WORK REQUEST: An exact copy of the lines from the one containing "Can you transcribe" through the last line below is required; include both of those lines and no others.

INFORMATION GIVEN below:

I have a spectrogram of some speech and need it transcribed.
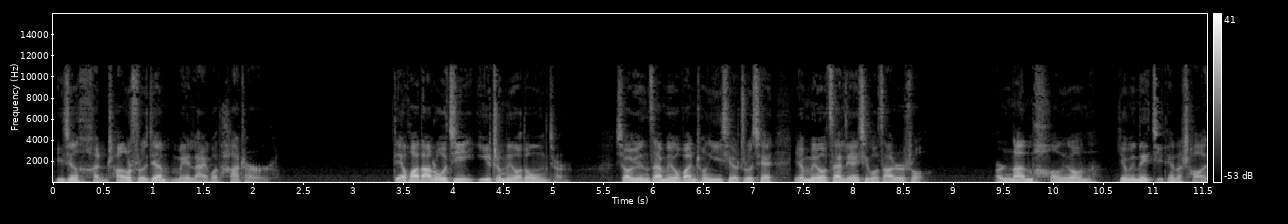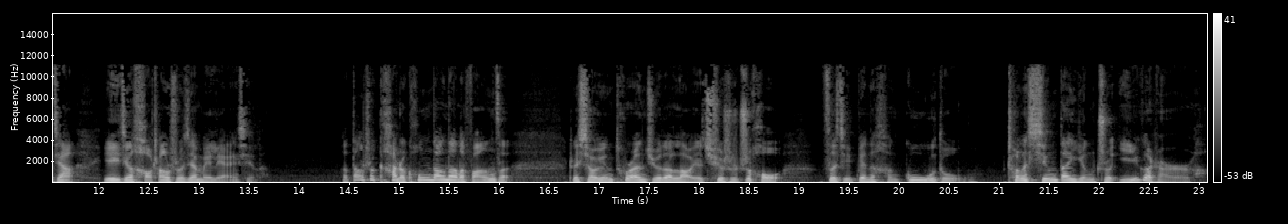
已经很长时间没来过他这儿了。电话答录机一直没有动静小云在没有完成一切之前，也没有再联系过杂志社。而男朋友呢，因为那几天的吵架，也已经好长时间没联系了。当时看着空荡荡的房子，这小云突然觉得老爷去世之后，自己变得很孤独，成了形单影只一个人了。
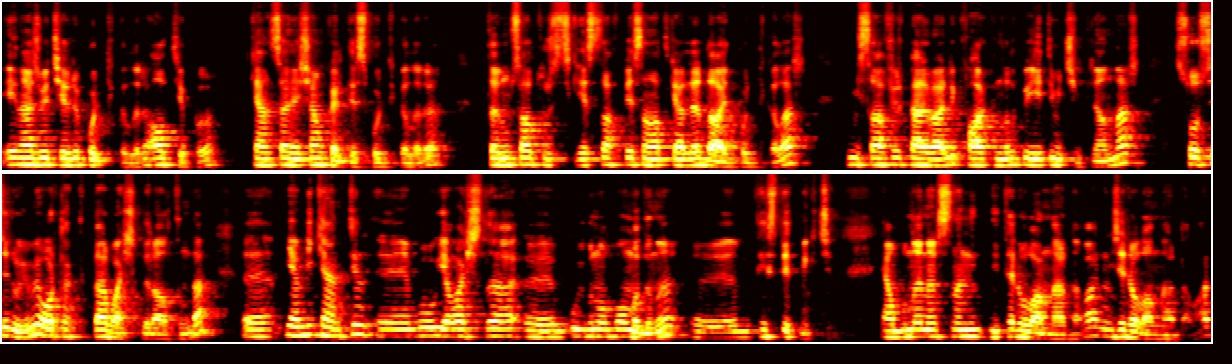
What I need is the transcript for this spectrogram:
Enerji ve çevre politikaları, altyapı, kentsel yaşam kalitesi politikaları, tarımsal turistik esnaf ve sanatkarlara dair politikalar, misafirperverlik, farkındalık ve eğitim için planlar, sosyal uyum ve ortaklıklar başlıkları altında. E, yani bir kentin e, bu yavaşlığa e, uygun olup olmadığını e, tespit etmek için. Yani bunların arasında nitel olanlar da var, nicel olanlar da var.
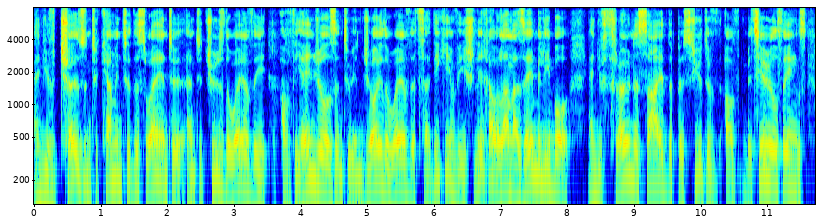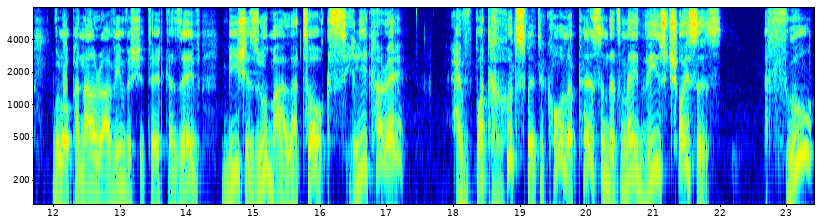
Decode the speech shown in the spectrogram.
and you've chosen to come into this way and to, and to choose the way of the, of the angels and to enjoy the way of the tzaddikim, וישליך העולם הזה מליבו, and you've thrown aside the pursuit of, of material things, ולא פנה לרעבים ושתך כזב, מי שזו מעלתו, כסיל יקרא? Have what chutzpah to call a person that's made these choices a fool?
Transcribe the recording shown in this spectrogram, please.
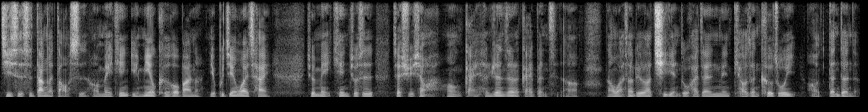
即使是当个导师哈，每天也没有课后班呢，也不兼外差，就每天就是在学校啊，哦，改很认真的改本子啊，然后晚上留到七点多还在那边调整课桌椅啊等等的。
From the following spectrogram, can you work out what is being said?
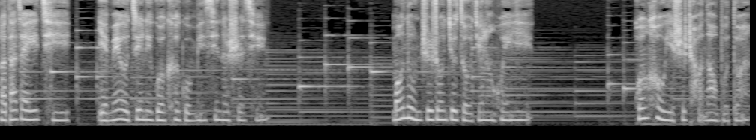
和他在一起，也没有经历过刻骨铭心的事情，懵懂之中就走进了婚姻。婚后也是吵闹不断，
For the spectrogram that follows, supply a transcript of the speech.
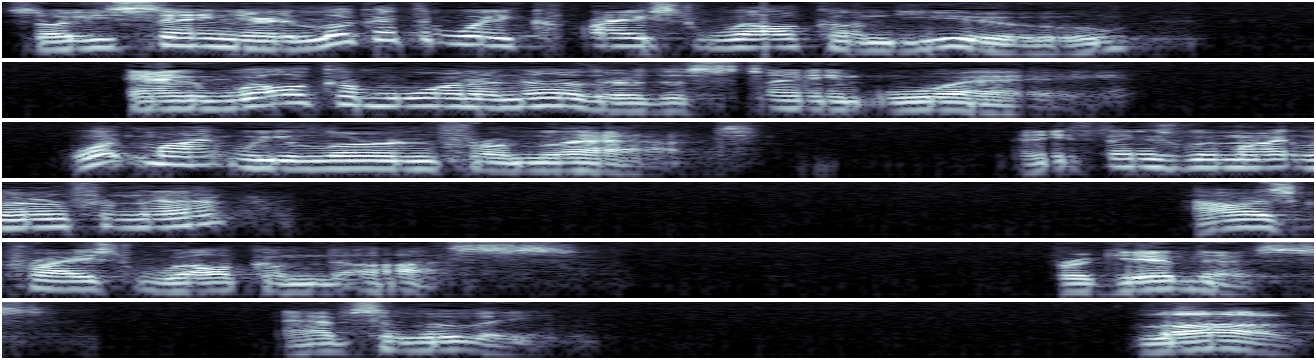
So, he's saying here, look at the way Christ welcomed you and welcome one another the same way. What might we learn from that? Any things we might learn from that? How has Christ welcomed us? Forgiveness. Absolutely. Love.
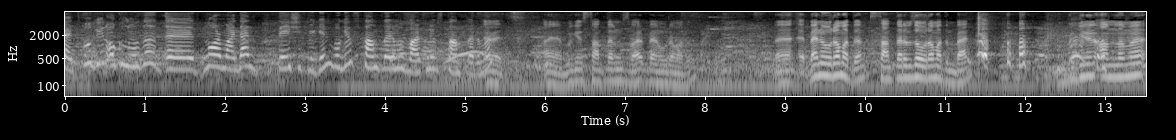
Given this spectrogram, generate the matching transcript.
Evet, bugün okulumuzda e, normalden değişik bir gün. Bugün standlarımız var, kulüp standlarımız. Evet. Aynen. Bugün standlarımız var. Ben uğramadım. Ben, ben uğramadım. Standlarımıza uğramadım ben. Bugünün anlamı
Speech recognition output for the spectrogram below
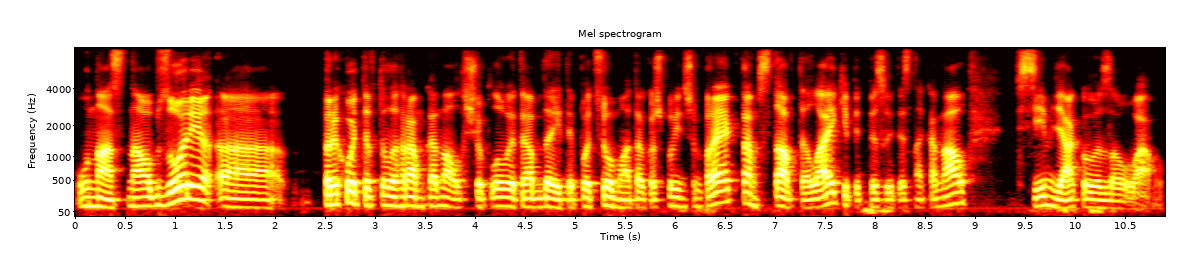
у нас на обзорі. Переходьте в телеграм-канал, щоб ловити апдейти по цьому, а також по іншим проектам. Ставте лайки, підписуйтесь на канал. Всім дякую за увагу.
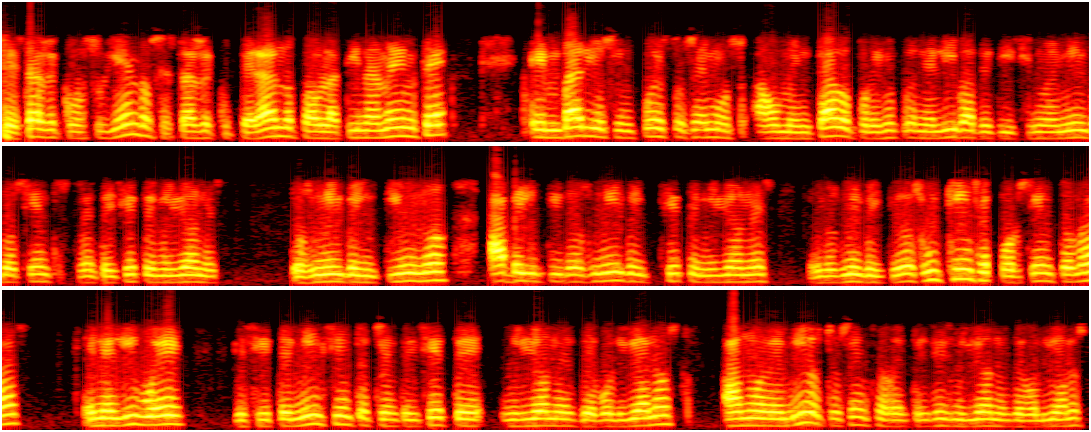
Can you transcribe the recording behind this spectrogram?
se está reconstruyendo, se está recuperando paulatinamente. En varios impuestos hemos aumentado, por ejemplo, en el IVA de 19.237 millones 2021 a 22.027 millones en 2022, un 15% más. En el IVE de 7.187 millones de bolivianos a 9.896 millones de bolivianos,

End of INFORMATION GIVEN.

PROBLEM SOLUTION:
Can you transcribe the recording behind this spectrogram?
se está reconstruyendo, se está recuperando paulatinamente. En varios impuestos hemos aumentado, por ejemplo, en el IVA de 19.237 millones 2021 a 22.027 millones en 2022, un 15% más. En el IVE de 7.187 millones de bolivianos a 9.896 millones de bolivianos,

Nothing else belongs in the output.